Thousands of businesses have potentially rorted JobKeeper payments but none have been penalised.
The Australian Taxation Office has received 8000 tip-offs in relation to 6250 businesses or sole traders swindling the wage subsidy scheme since it began in late March.
At least 2200 employees have been found to be double-dipping on multiple payments.
Employers found to have knowingly ripped off the system face fines of up to $126,000 or 10 years in prison.
Roughly 15,000 businesses enrolled in JobKeeper have been deemed ineligible, according to ATO figures.
But while thousands of businesses have been told to repay JobKeeper overpayments, no financial penalties have been applied.
A financial crime task force has 10 cases under investigation.
Federal Treasurer Josh Frydenberg says the enforcement of JobKeeper breaches is a matter for the ATO.
"Whilst we recognise most businesses and employees are doing the right thing, there are a range of penalties available to the ATO, consistent with other tax laws they administer," he told AAP on Monday.

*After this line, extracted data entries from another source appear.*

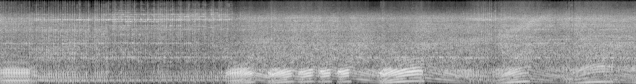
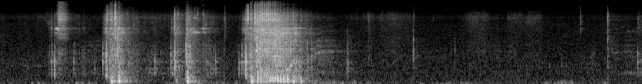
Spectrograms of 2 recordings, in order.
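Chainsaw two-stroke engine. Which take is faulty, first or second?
second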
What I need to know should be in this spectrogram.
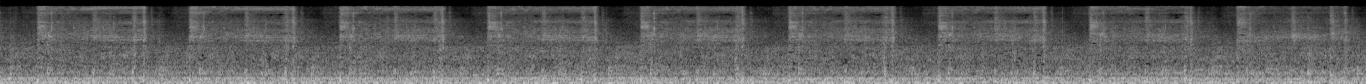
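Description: A conveyor belt machine runs with a steady mechanical whir.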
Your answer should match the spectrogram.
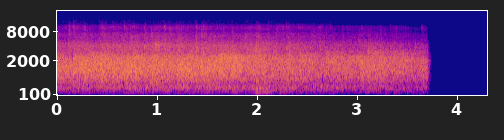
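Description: Audience applauding steadily, cut off abruptly near the end.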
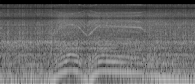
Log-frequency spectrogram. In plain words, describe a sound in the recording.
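A motorcycle engine revs up, drops and revs up again.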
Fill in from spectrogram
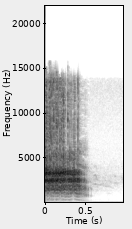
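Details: A Eurasian bittern defending its nest, recorded by a nature camera in Latvia on 28 April 2022, gives one harsh, rasping hiss about half a second long, loud and broad, then cuts off into quiet.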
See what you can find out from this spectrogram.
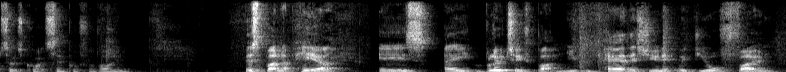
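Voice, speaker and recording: Mellow middle-aged man in an echoey room. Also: medium pitch. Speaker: product presenter for a marine shop. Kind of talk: product demonstration, explanatory. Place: small indoor room with painted block walls.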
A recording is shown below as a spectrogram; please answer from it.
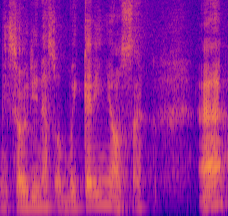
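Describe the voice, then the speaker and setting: A woman speaks in a Chilean accent with lively intonation. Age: 70s. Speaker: feminist politician. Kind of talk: casual chat. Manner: animated.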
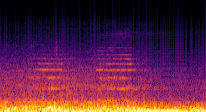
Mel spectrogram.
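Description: Car horns toot over a steady rumble of evening street traffic in Aldeburgh, a couple of sustained honks rising above the continuous road noise.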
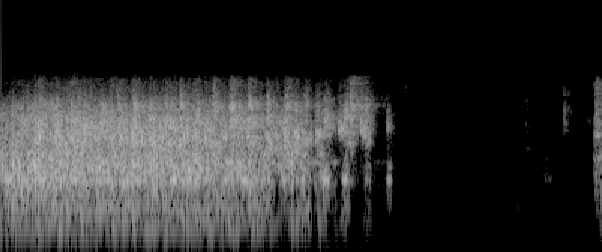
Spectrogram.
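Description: Audience applause heard through a video-call link: about five seconds of dense clapping that stops suddenly, then near silence.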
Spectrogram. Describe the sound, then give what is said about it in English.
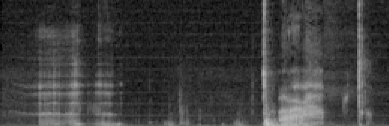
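Two burps after drinking kombucha, with a pause between them: a rougher, medium burp first, then a louder, longer, throaty belch, against faint background noise. “You got a no culture, that's why you burping.”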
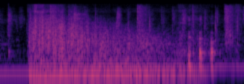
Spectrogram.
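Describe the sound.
Bomb explosion sound effect: a sudden loud blast bursts out of near silence into a dense rumbling roar that gradually tapers, ending with a few smaller pops.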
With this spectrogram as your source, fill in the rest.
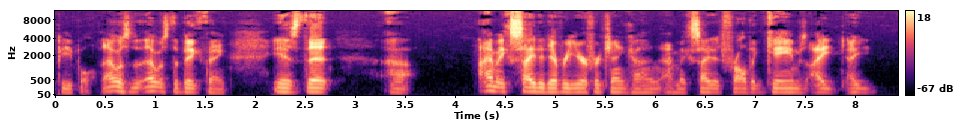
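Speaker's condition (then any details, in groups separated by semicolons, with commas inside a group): Cleft lip and palate; nose still slightly crooked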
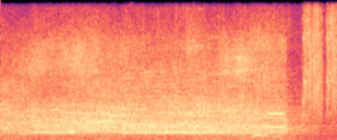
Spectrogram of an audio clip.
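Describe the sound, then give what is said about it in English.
A dense crowd of three groups yells and shouts all at once in a loud, sustained roar of many overlapping voices as they stampede toward a force field in a warehouse, cutting off abruptly after about three seconds. “The three groups stampede towards the force field, and an explosion of light rips through the warehouse, leaving everyone on the floor.”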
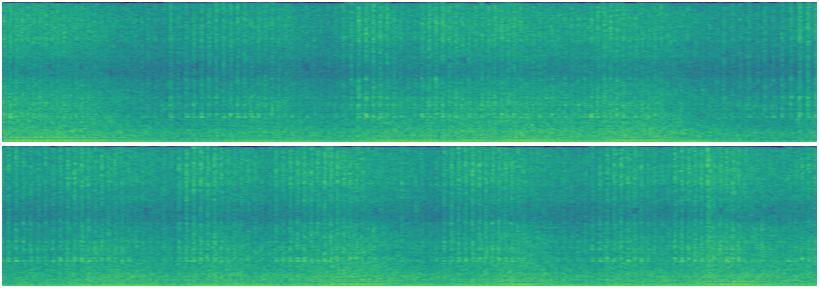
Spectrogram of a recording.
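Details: Craftsman lawn mower single-cylinder engine, first start after nine months sitting; steady drone with gentle rise and fall in pitch, no misses or knocks, running normally.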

But Labor says Mr Frydenberg is responsible for ensuring the scheme can balance legitimate mistakes against deliberate rorting, which should be punished.

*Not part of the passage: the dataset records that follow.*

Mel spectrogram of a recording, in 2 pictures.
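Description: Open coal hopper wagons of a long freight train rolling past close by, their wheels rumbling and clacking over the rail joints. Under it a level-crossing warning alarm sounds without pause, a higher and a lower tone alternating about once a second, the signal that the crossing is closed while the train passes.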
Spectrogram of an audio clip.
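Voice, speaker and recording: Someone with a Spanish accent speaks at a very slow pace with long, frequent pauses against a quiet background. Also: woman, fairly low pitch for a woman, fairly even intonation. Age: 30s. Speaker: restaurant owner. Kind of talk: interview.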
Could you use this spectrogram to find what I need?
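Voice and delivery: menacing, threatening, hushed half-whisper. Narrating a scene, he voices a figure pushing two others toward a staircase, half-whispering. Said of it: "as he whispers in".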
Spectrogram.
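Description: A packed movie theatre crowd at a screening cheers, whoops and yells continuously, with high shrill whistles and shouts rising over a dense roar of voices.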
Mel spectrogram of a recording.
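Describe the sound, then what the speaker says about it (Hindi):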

"We're relying heavily on JobKeeper to keep people in work," shadow treasurer Jim Chalmers said.
"But in order to do that we need to make sure it's not wasted, we're getting bang for buck, that there are the right compliance regimes, that people aren't doing the wrong thing."
The most common JobKeeper tip-offs relate to allegations of employers not passing on the full $1500 a fortnight, businesses not meeting turnover requirements, fair work issues such as penalty rates, and employee eligibility.
"If an overpayment of JobKeeper is identified, we may decide the overpayment does not have to be repaid, particularly if there was an honest mistake," an ATO spokeswoman said.
But recovering overpayments from people who acted dishonestly might include penalties, she said.